* [Provided records]

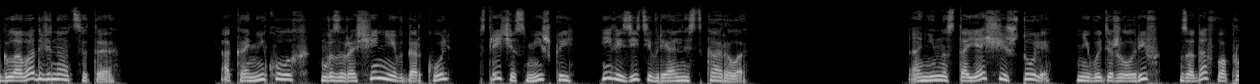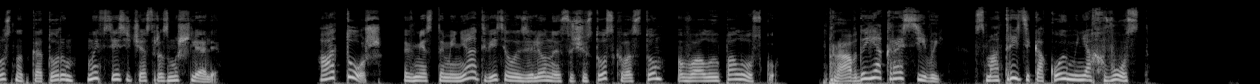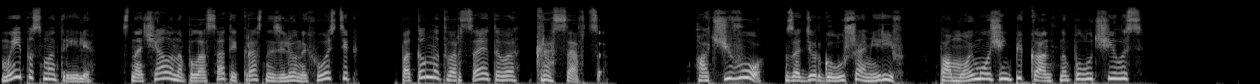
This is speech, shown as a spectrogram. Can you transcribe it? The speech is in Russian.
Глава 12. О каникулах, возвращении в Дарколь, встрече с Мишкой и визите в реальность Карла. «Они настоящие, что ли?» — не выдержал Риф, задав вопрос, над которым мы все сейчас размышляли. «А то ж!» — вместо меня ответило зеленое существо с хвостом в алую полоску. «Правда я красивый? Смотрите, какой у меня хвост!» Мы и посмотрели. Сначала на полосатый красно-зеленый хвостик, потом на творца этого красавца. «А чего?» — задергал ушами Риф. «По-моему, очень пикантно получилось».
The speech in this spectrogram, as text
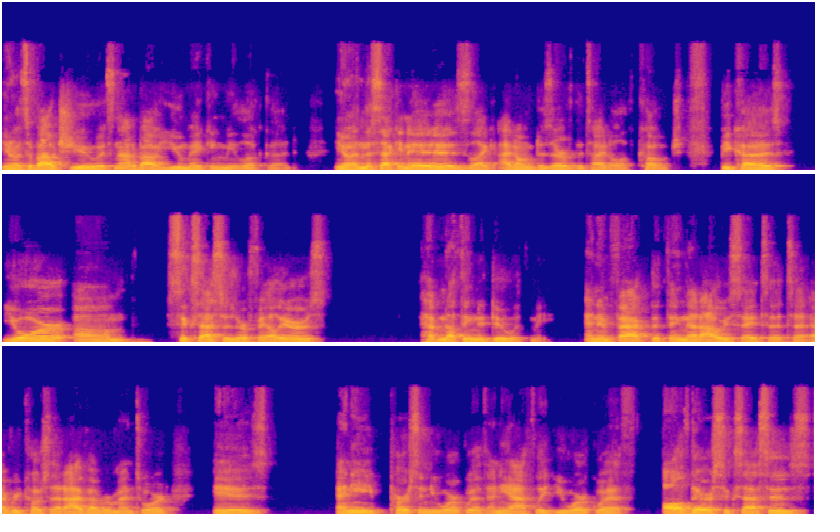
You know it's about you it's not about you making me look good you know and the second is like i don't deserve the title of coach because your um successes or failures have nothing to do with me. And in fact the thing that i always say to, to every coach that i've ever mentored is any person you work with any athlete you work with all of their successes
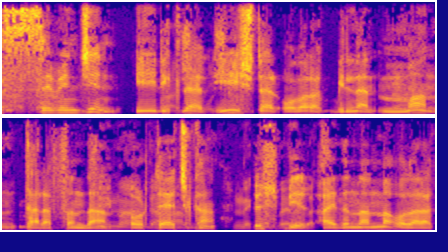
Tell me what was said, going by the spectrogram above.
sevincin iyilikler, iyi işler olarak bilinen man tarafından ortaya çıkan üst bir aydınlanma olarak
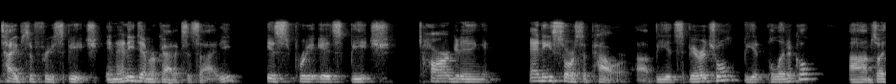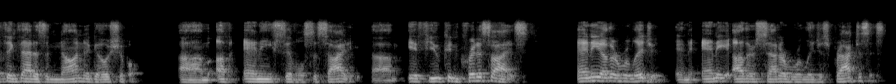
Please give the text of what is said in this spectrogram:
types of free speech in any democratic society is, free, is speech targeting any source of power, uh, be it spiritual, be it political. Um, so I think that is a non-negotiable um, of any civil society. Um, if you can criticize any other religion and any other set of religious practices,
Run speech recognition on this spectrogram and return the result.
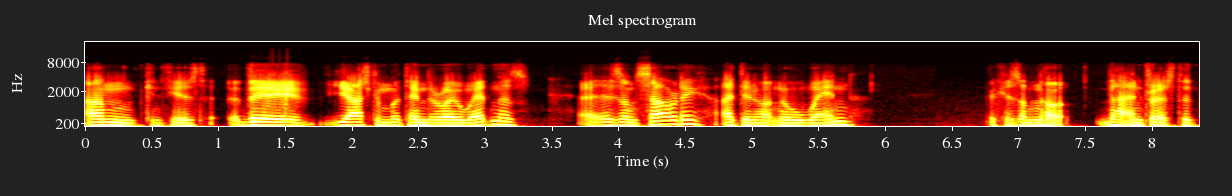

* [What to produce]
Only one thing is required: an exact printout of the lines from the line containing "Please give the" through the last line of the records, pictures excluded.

* [Written solution]
Please give the text of what is said in this spectrogram:
types of free speech in any democratic society is, free, is speech targeting any source of power, uh, be it spiritual, be it political. Um, so I think that is a non-negotiable um, of any civil society. Um, if you can criticize any other religion and any other set of religious practices,
Run speech recognition on this spectrogram and return the result.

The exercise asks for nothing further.